Work to complete -> Return every line of the data that contains the string "east".

Given records ->
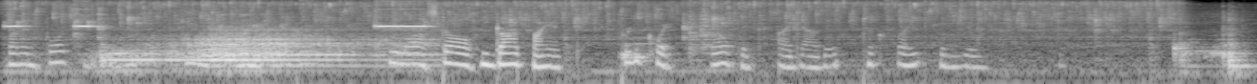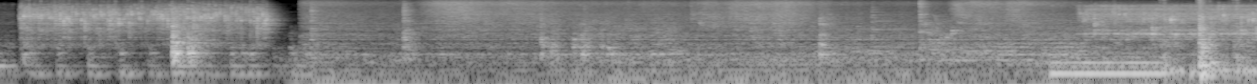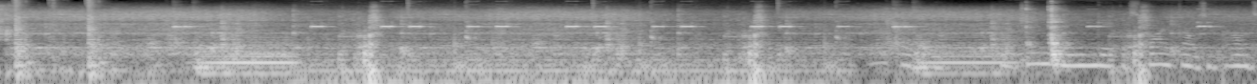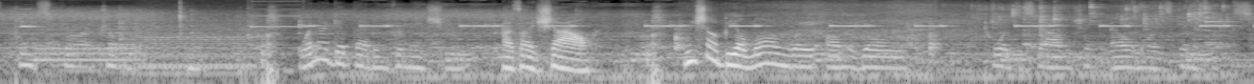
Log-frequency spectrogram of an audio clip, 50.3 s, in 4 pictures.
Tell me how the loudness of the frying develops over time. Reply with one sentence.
The loudness of the frying goes up, then down.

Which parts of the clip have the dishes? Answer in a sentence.
You can hear the dishes from 6.2 to 7.5 s.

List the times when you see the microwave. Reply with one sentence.
You can hear the microwave from 0.0 to 4.5 s and from 23.1 to 50.2 s.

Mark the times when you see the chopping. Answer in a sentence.
The chopping can't be heard in this clip.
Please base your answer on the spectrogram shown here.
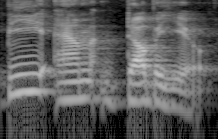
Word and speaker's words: BMW: It's just simply BMW. Now, a lot of learners want to pronounce acronyms like in their own language. Maybe you say every acronym as more of a word, like the whole sound.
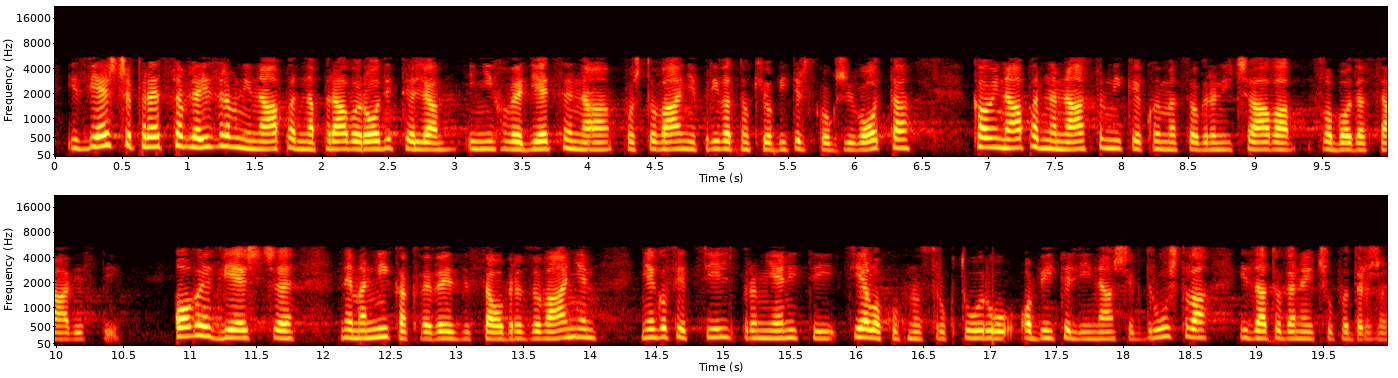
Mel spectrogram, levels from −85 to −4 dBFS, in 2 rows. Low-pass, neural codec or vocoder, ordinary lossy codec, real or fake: 5.4 kHz; vocoder, 44.1 kHz, 80 mel bands, Vocos; none; fake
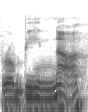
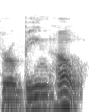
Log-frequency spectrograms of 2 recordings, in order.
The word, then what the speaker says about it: Robina: attention to is that Alberto Robina mispronounces his own last name it's Robina and he mispronounces it as Robin o Alberto Cafe don't serve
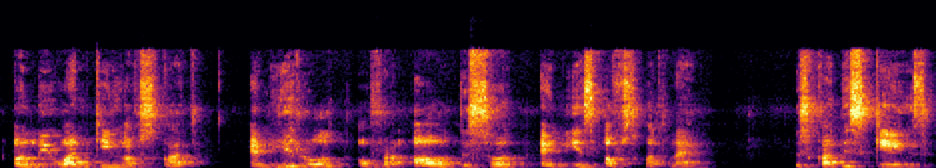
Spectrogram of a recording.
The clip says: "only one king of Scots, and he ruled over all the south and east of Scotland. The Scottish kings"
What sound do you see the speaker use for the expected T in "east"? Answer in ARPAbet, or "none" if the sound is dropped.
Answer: none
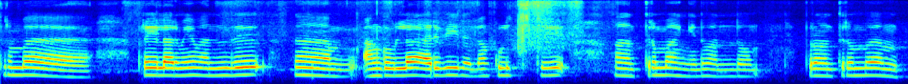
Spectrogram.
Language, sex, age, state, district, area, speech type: Tamil, female, 45-60, Tamil Nadu, Mayiladuthurai, rural, spontaneous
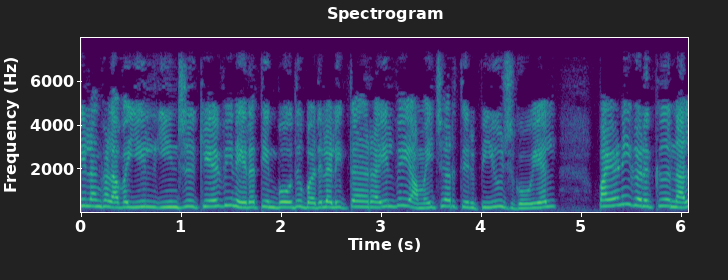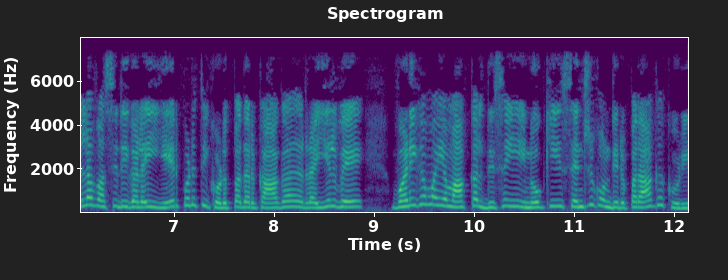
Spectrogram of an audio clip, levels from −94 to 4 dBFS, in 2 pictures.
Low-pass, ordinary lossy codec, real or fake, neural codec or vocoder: 7.2 kHz; none; fake; codec, 16 kHz in and 24 kHz out, 1 kbps, XY-Tokenizer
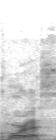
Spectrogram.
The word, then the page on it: chorus: American English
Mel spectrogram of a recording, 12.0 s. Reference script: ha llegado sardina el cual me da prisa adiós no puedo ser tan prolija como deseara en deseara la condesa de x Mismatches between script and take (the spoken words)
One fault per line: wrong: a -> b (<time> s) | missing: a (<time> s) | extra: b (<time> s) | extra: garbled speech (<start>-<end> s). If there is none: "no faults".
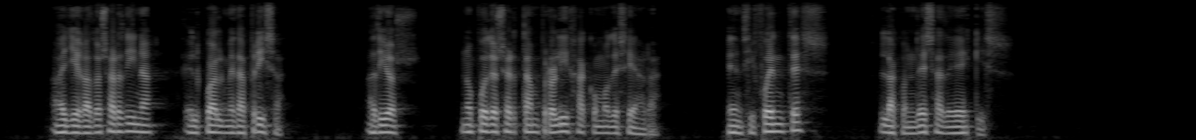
wrong: deseara -> cifuentes (7.4 s)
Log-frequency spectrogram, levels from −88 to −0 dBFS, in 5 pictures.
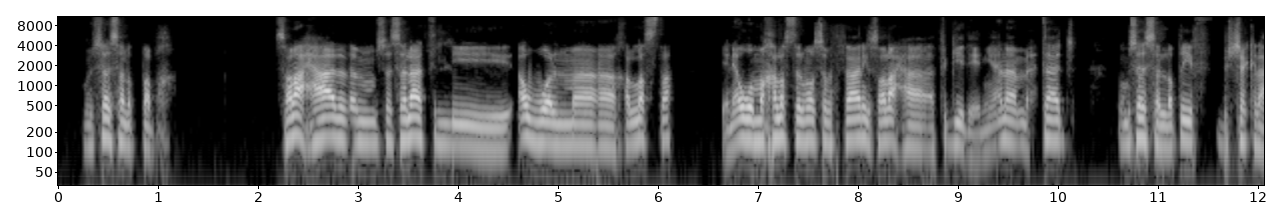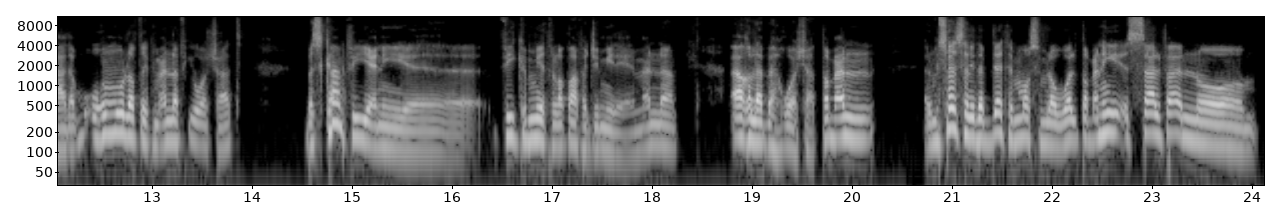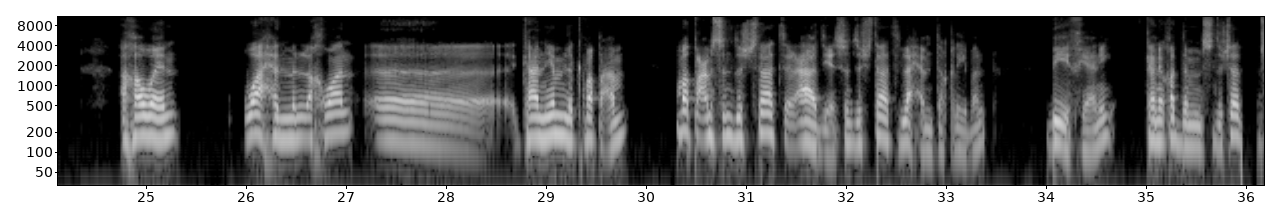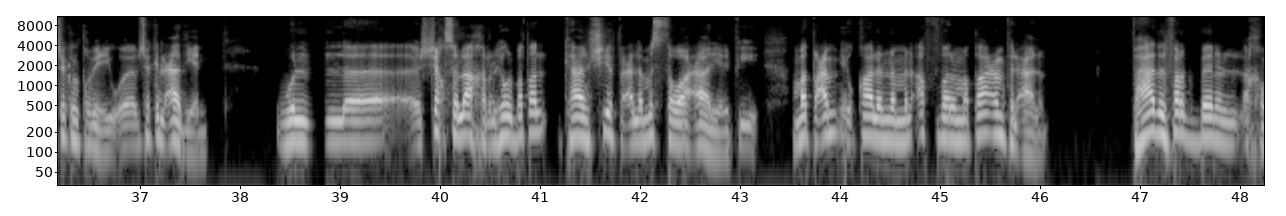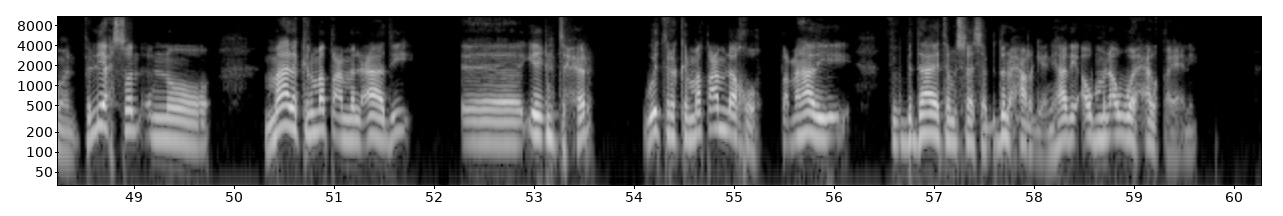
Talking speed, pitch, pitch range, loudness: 125 wpm, 155 Hz, 135-175 Hz, -24 LUFS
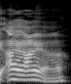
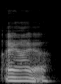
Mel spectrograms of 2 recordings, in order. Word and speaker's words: Aeaea: Well, it's actually Iaea is how it is how it's pronounced. Iaea.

Task output ->
The clip says: "only one king of Scots, and he ruled over all the south and east of Scotland. The Scottish kings"
What sound do you see the speaker use for the expected T in "east"? Answer in ARPAbet, or "none" if the sound is dropped.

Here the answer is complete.